Saturday, February 12, 2011

Woody Allen's "Mere Anarchy": a book review

Woody Allen's Mere Anarchy is his first new literary work in many years.

In addition to churning out roughly a movie a year for 40 years, director Woody Allen has also worked as a stand-up comedian, actor for hire, playwright, and author. In fact, he has written three bestselling collections of humor, Getting Even, Without Feathers and Side Effects, collecting his various short stories, essays, and plays, along with absurd lists and guides.

One of the great thrift-store finds of my life was a Book of the Month Club paperback containing all three of these books (unabridged!) in one easily-portable volume. This is a book I've taken with me on long trips many, many times. You can dip into it just about anywhere and find something entertaining, ranging from exercises in pure silliness, like Allen's highly unlikely "Slang Origins," to truly well-written fiction. In fact, I'd count "The Shallowest Man" and "The Kugelmass Episode" among the better short stories I've ever seen by anyone, anywhere.

Mere Anarchy (2007) is Allen's first collection of prose in decades, and reading it is like attending a concert by a '70s hitmaker who wants to try out some new material after a long absence from touring. Allen has given up on the plays, essays, and guides this time, so Mere Anarchy only contains short (often very short) stories -- 18 altogether, ten of which originally appeared in The New Yorker and eight of which are new to this edition.

For the most part, the eight new stories are fairly weak -- contrived, unfunny, and somehow both overwritten and undercooked -- and Allen's editor has done him no favors by running all of them in a row at the beginning of the book. For that reason, Mere Anarchy gets off to a very slow and bumpy start, and I would not blame readers for abandoning it and moving on to something else.

Allen's writing style tends to include a lot of eccentric vocabulary choices, semi-obscure cultural references, and Yiddishims, and in these early tales he tends to let his "quirks" overwhelm the weak plots. For readers unfamiliar with Allen's prose, Mere Anarchy sometimes verges on unreadable. His decision to give seemingly every character a wacky name might also grate on readers' nerves.

About the only new story that rates with Allen's best is "Glory Hallelujah, Sold!" about a prayers-for-cash scam. The nadir of this part of the book, for me at least, was "Sam, You Made the Pants Too Fragrant," an extended riff on the idea of "enhanced" clothing that stretches a lame premise far beyond its breaking point.

The good news is that the ten New Yorker stories are, on average, much stronger and funnier, so the back half of the book is a much smoother ride. Here, you'll find "Thus Ate Zarathustra," a rumination on food and philosophy that could easily have found a place in one of Allen's three classics, as well as highly amusing takes on physics ("Strung Out"), home repair ("On a Bad Day You Can See Forever"), and overly chatty dentists ("Pinchuk's Law").

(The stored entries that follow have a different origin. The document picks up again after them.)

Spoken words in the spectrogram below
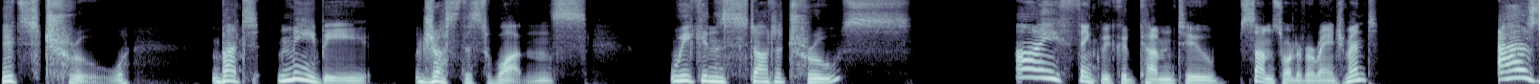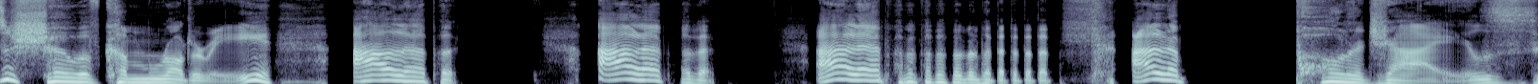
It's true. But maybe, just this once, we can start a truce? I think we could come to some sort of arrangement. As a show of camaraderie, Uh, I'll. Uh, I'll apologize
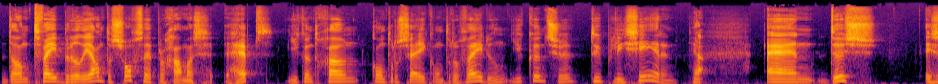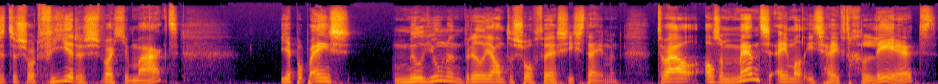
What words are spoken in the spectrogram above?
dan twee briljante softwareprogramma's hebt? Je kunt gewoon Ctrl-C, Ctrl-V doen. Je kunt ze dupliceren. Ja. En dus is het een soort virus wat je maakt. Je hebt opeens miljoenen briljante software systemen. Terwijl als een mens eenmaal iets heeft geleerd...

The New Yorker selections aren't perfect, though. Some critics fawned over "Surprise Rocks Disney Trial," a story in which Mickey Mouse gives very un-Disney-like testimony at the trial of Michael Eisner, but for me this was a missed opportunity. Allen thinks it's funny simply that a cartoon character is talking in a very businesslike way about sex and money and is casually referring to other cartoon characters as he does so, but to really make a piece like this work you have to truly understand the characters and their careers. Specificity is what makes or breaks a pop culture spoof.

For an example of how to do this kind of thing correctly, try to find "Some Famous Couples Discuss Their Divorces" by Delia Ephron in her 1986 book, Funny Sauce. That contains brief monologues by several cartoon characters, including Mickey & Minnie (along with Popeye & Olive Oyl and Archie & Veronica), and it's funny, daring, and insightful in ways that Allen's story just isn't.

Misogyny is also a problem for Allen. I'd be curious to hear a woman's perspective on Mere Anarchy. Females do not come off terribly well in Allen's stories. In fact, they generally fall into one of two categories: curvaceous young sex kittens and nagging old harpies who spend their husbands' money too freely. If you don't have a Y chromosome, you're pretty much either a bimbo or a crone in this book, with very little middle ground.

Given Allen's advancing age and infamous sexual history, his numerous leering descriptions of attractive young women, at least two of whom are complimented on their "protoplasm," might make some readers uncomfortable. He kind of comes off as an old lech now and again.

Amazingly, you can read a lengthy excerpt of this book for free on Google Books!